A fruit fly's brain may have little edge over its leg bristles when it comes
to telling what time it is. Clocks independently regulated by light abound
throughout a fruit fly's body, report National Institute of Mental Health
(NIMH) -funded researchers in the November 28 issue of Science. By making
them glow like the dials of their mechanical namesakes, the researchers
graphically demonstrated that these tiny timepieces can indeed "take a
lickin' and keep on tickin'."
The scientific team, led by Steve Kay, Ph.D., Scripps Research Institute,
took apart fruit flies to find out if, without any help from their heads,

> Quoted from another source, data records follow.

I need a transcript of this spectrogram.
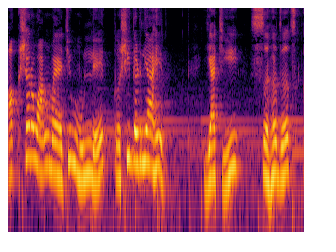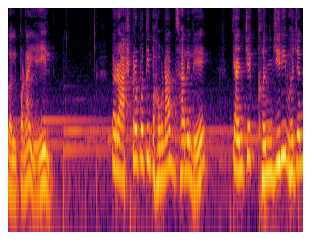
अक्षर वाङ्मयाची मूल्ये कशी दडली आहेत याची सहजच कल्पना येईल. राष्ट्रपती भवनात झालेले त्यांचे खंजिरी भजन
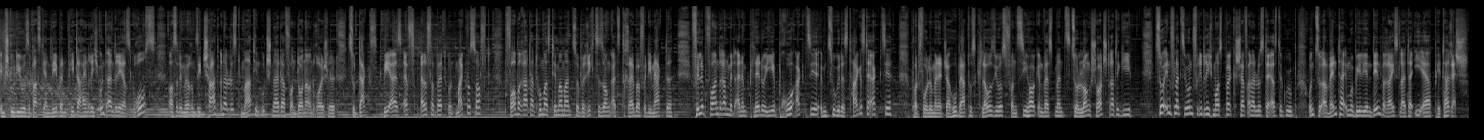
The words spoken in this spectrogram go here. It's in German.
Im Studio Sebastian Leben, Peter Heinrich und Andreas Groß. Außerdem hören Sie Chartanalyst Martin Utschneider von Donner und Reuschel zu DAX, BASF, Alphabet und Microsoft. Vorberater Thomas Timmermann zur Berichtssaison als Treiber für die Märkte. Philipp Vorndran mit einem Plädoyer pro Aktie im Zuge des Tages der Aktie. Portfoliomanager Hubertus Clausius von Seahawk Investments zur Long-Short-Strategie. Zur Inflation Friedrich Mosberg, Chefanalyst der Erste Group. Und zu Aventa Immobilien den Bereichsleiter IR Peter Resch.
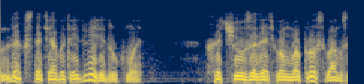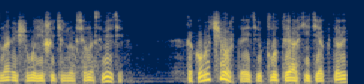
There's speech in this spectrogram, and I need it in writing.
Да, кстати, об этой двери, друг мой. Хочу задать вам вопрос, вам, знающему решительно все на свете. Какого черта эти плуты-архитекторы,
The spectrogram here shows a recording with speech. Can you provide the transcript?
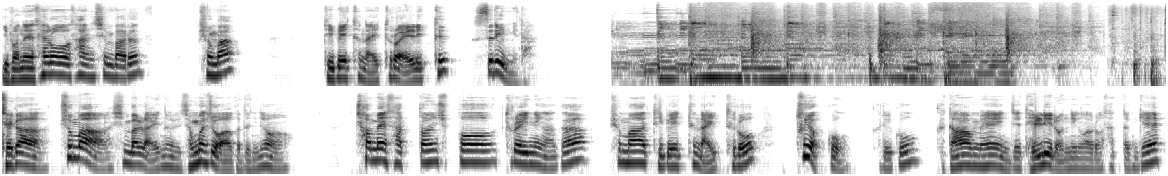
이번에 새로 산 신발은 퓨마 디베이트 나이트로 엘리트 3입니다. 제가 퓨마 신발 라인을 정말 좋아하거든요. 처음에 샀던 슈퍼 트레이닝화가 퓨마 디베이트 나이트로 2였고, 그리고 그 다음에 이제 데일리 러닝화로 샀던 게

other body parts would respond to changes in the light/dark cycle.
Strikingly, clock genes, named period, in each separately cultured segment,
turned on and off in unison, according to rhythms set by environmental light
"Under alternating light/dark conditions, the waxing and waning of clock
gene expression was virtually the same in the head, thorax and abdomen,"
said Kay. "Our findings confirm that body clocks run independently in many
tissues outside the brain, implying that cells harbor novel photoreceptors
that aren't involved in vision."
NIMH Director Steven Hyman, M.D., noted that "circadian rhythms, which we
share with all living organisms, influence many human problems, from
adjusting to shift work, to clinical depression, to the timing of cancer
chemotherapy. Using molecular biology to study these rhythms and how they
respond to environmental events, we have recently seen that clock genes are
ubiquitous in mice, and possibly other mammals, including humans. Seeing
the clock genes expressed in fruit flies is a breakthrough."
Kay explained that his team "borrowed a trick from a jellyfish to see where
period was expressed and a trick from a firefly to see when." The
researchers made the clocks glow by engineering transgenic strains of flies
in which the same genes that illuminate a jellyfish and a firefly's tail are
attached to period. The gene for luciferase, the enzyme that glows
intermittently in fireflies, was expressed along with period to reveal when
the clock protein was being produced. Flies were also molecularly altered
to brightly mark the clock sites with Green Fluorescent Protein, which glows
constantly in jellyfish.
The resulting eerie green/yellow photos of the glowing clock gene
expression, produced by co-investigator Jeffrey Plautz of Scripps, are
published on the cover of Science and on the web
Period expression was especially conspicuous in chemosensory cells at the
base of hairs on the legs and wings and on the antennae and beak, prompting
the researchers to speculate that circadian rhythms may regulate a fruit
fly's sensitivity to smell.
Rhythms are known to influence sensitivity to light and pain in mammals. A
variant of period and another similar gene, clock, have recently been found
throughout the bodies of mice. And, there is recent evidence that variants
also exist in humans. Hence, the researchers suggest that even in higher
animals, light itself, rather than the brain, could serve as the "master
oscillator" that coordinates rhythms throughout the organism.
Yet the brain still retains a certain distinction -- even in a fruit fly. In
tissues outside the brain, period gradually dimmed and went out of sync
under conditions of constant darkness, although its normal rhythmicity
recovered after light was reintroduced. Only within the brain did period
stay in sync in the prolonged absence of light. And period in the head has
previously been shown to play a pivotal role in regulating a fruit fly's
Also participating in the research were Maki Kaneko and Jeffrey Hall, Ph.D.,
of the National Science Foundation (NSF) Center for Biological Timing at
Brandeis University. The study was also supported in part by NSF.
NIMH is a component of the National Institutes of Health, an agency of the
U.S. Department of Health and Human Services.
Researcher Steve Kay, Ph.D. (firstname.lastname@example.org), can be reached by
contacting Robin Goldsmith, Scripps Research Institute
(email@example.com), 619-784-8134, or directly at 609-784-2360.